“Bliss was it in that dawn to be alive, / But to be young was very Heaven.” Wordsworth wrote those lines over two hundred years ago in The Prelude. They still could be applied to those Philharmonic Association players in a pair of concerts on an overcast evening in Meymandi Hall.

The Triangle Youth Orchestra (the “junior” of the youth orchestras with players as young as ten) began their concert with the nationalistic “Finlandia” of Sibelius. Conductor Tim Kohring then guided them from Finland to England and a reading of Holst’s “Song Without Words.” This Roy Phillippe arrangement from one of the composer’s band suites elicited the lyrical melodies reminiscent of Delius.

Now it was back across to France and “The Sorcerer’s Apprentice” by Dukas. This rousing piece featured good work by the bassoons. The players’ finest efforts probably occurred in Bizet’s Symphony in C. In the Scherzo movement, they projected a big mature sound, seemingly well rehearsed, that made one wish to hear how they would have negotiated the other three movements. Once the excellent string players synchronized with the conductor, Tchiakovsky’s themes from “Capriccio Italien” came into pleasing focus. Perhaps many hearers (of a certain age) had tuned their early “hi-fis” to such varied and booming strains.

The second concert of the evening featured members of the Triangle Youth Symphony, the intermediate ensemble of the Association. The fine sound of this group can be partially explained by their dedication. Eleven of the members were recognized for their perfect attendance, having been present at each and every performance and rehearsal.

Conductor Marta Findlay-Partridge led in three of the selections, including the opening Overture to The Abduction from the Seraglio by Mozart. Theirs was the robust sound of authority, coming as it did from numbers (near a hundred) larger than one usually associates with that composer’s works. She followed mid-concert with Copland’s “Variations on a Shaker Hymn,” and closed the program with the Finale from Dvorák’s Symphony No. 8, Op. 88. She elicited commendable energy from the players with a particularly bold reading of the score. The introduction of this march-like movement where the trumpets brought on the low strings was especially satisfying, transporting the hearer right back into old Bohemia.

John Ilika, principal trombonist of the North Carolina Symphony and the first of two guest conductors, led in the Overture to The Wasps by Vaughan Williams, demonstrating that composer at his most tuneful. He also presented Copland’s creative orchestration celebrating that traditional steel-drivin’ man, “John Henry.”

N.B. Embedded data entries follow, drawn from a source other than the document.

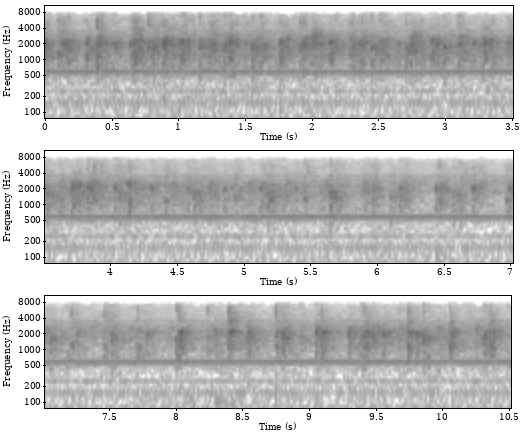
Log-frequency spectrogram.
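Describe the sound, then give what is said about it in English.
A church crowd applauds steadily for about ten seconds to encourage a family to come forward, many hands clapping in a dense, even patter at a consistent moderate loudness, with no voices standing out. “And let's, with a clap, encourage them to come over.”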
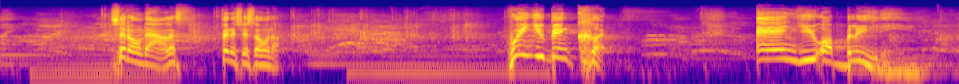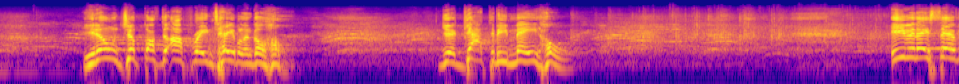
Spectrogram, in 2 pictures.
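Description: A man preaches with passion into a microphone, his voice loud over loudspeakers.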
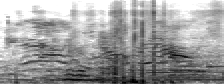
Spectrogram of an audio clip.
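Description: Children's voices talking and playing, the words unclear, with a few sharp clicks about halfway through.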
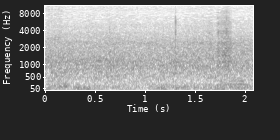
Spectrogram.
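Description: Steady rushing noise of wind on the camcorder microphone, with a faint brief hiss about a second in and again near the end.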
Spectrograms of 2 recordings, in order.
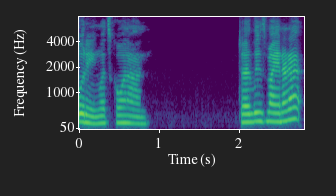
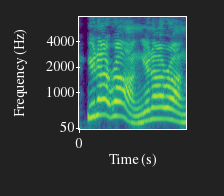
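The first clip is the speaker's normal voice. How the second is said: laughing agreement; 10 semitones higher, 10 dB louder than usual. Real, not acted.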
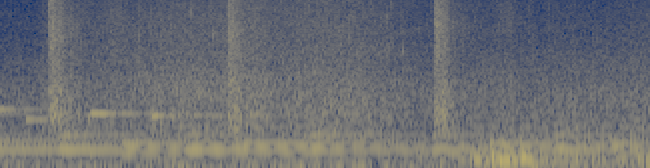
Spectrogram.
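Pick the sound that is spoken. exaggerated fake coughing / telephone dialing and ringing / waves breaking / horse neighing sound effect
waves breaking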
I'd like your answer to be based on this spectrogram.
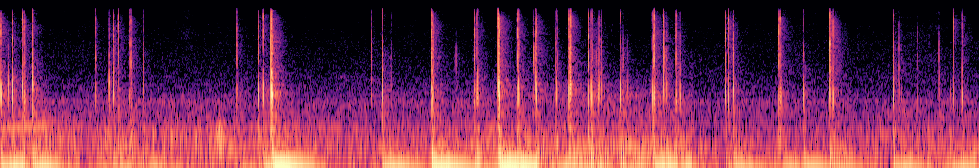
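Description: Long red nails tap rapidly on a flat, glossy black reflective glass surface, likely a tablet screen. They make sharp, bright, irregular clicks like typing. A steady low hum runs underneath.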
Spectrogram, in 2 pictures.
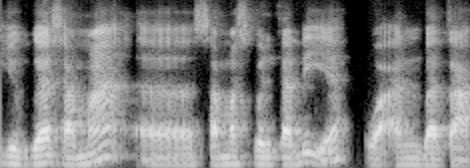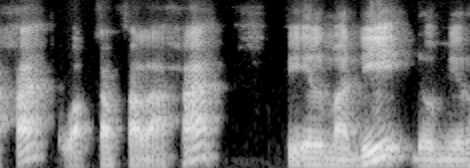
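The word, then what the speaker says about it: وأنبتها: Berikutnya wa anbataha ya, kalau biasa yang membaca iklab ya, ini ada mim kecil di atasnya. Jadi nun mati bertemu ba, jadi bacanya iklab wa ambataha ya.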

During a break in the action, longtime TYS conductor Tony Robinson was powerfully honored. Raleigh Mayor Charles Meeker announced the creation and endowment of the “Tony K. Robinson Chair” for trombones, in recognition of his long and faithful service to the Association. The honoree had earlier led the orchestra in the “Hoedown” movement from Copland’s ballet, Rodeo. He and the players extracted maximum mileage from these cowboy melodies in this energetic last of four dance episodes. The excitement and cheerfulness in these Copland pieces showed why they have retained their popularity throughout the years.

Many thanks to The Philharmonic Association for championing great music among the young, and for the consequent brightening of the future of such artistry.

Note: The Triangle Youth Philharmonic, the third member of the Philharmonic Association, presented their spring concert on May 9 in this same concert hall. John W. Lambert reviewed that presentation in these pages.